New EPI research by Cornell professor Alexander J.S. Colvin shows that women and African Americans are more commonly subject to mandatory arbitration than other workers, and that the practice is especially widespread in California, Texas, and North Carolina. This report builds on his 2017 paper that found that that more than half of private-sector nonunion workers—or 60 million people—are subject to mandatory arbitration in employment contracts, which takes away their access to the court system that protects their legal employment rights.
Mandatory arbitration agreements are used by employers to require workers, as a condition of employment, to agree to arbitrate workplace disputes rather than being able to resolve these matters in court. These agreements bar access to the courts for all types of employment-related claims, including those based on Title VII of the Civil Rights Act, the Americans with Disabilities Act, the Family and Medical Leave Act, and the Fair Labor Standards Act. In other words, when a worker is paid less than she is owed, is fired for being pregnant, or is underpaid because of her race, she cannot have her claim heard in a court of law—instead, she is locked into a process that favors the employer.
Analyzing this group of private-sector, nonunion workers, Colvin estimates that 57.6 percent of female workers (29.3 million) and 53.5 percent of male workers (30.8 million) are subject to mandatory arbitration. He estimates that 59.1 percent of African American workers (7.5 million), 54.3 percent of Hispanic workers (10.0 million), and 55.6 percent of white, non-Hispanic workers (38.9 million) are subject to mandatory arbitration. The paper also examines mandatory arbitration levels by industry and education level.
Mandatory arbitration also has a tendency to suppress claims. Colvin estimates that an average of only 5,758 mandatory employment arbitration cases are filed per year nationally. Given that 60 million American workers are now covered by these procedures, this means that only 1 in 10,400 employees covered by these procedures actually files a claim under them each year. Moreover, these claims are less likely to succeed than lawsuits, and when workers do prevail in arbitration, they are awarded far less in damages.
“Working people depend on the court system to hold employers accountable to the law,” said Colvin. “Mandatory arbitration locks them out of the court system and disincentivizes them from pursing justice.”
Additionally, Colvin finds that 41 percent of employees subject to mandatory arbitration also have waived their right to be part of a class or collective action, with large employers more likely than small employers to include these waivers. Overall, this means that 23.1 percent of private-sector nonunion employees, or 24.7 million American workers, no longer have the right to bring a class action claim if their employment rights have been violated.

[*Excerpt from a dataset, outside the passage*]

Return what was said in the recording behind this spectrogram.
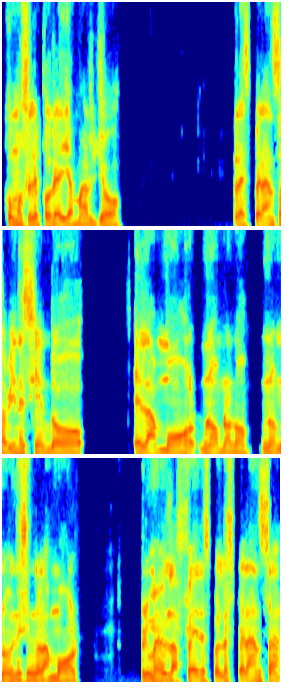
¿cómo se le podría llamar yo? La esperanza viene siendo el amor, no, no, no, no, no viene siendo el amor. Primero es la fe, después la esperanza.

This is particularly relevant because this spring, the Supreme Court will decide National Labor Relations Board v. Murphy Oil USA, Inc. (Ernst & Young LLP v. Morris and Epic Systems v. Lewis), a case challenging mandatory arbitration agreements with class and collective action waivers as a violation of the National Labor Relations Act.
“The Trump administration and corporate interests are fighting to take away workers’ right to join together to improve their wages and working conditions. The National Labor Relations Act guarantees workers this basic right,” said EPI Director of Labor Law and Policy Celine McNicholas. “The #metoo and #timesup movements demonstrate the power of collective action—that is exactly what is at stake in this case. It is essential to a fair economy that workers have the right to engage in collective action.”
The increasing use of mandatory arbitration by employers is part of a trend that has left workers with increasingly less power in the workplace. Access to statutory remedies is an important part of EPI’s agenda to raise wages for American workers.
EPI will hold a panel discussion on the growing use of mandatory arbitration at 12:00 p.m. Eastern today. A live stream will be available.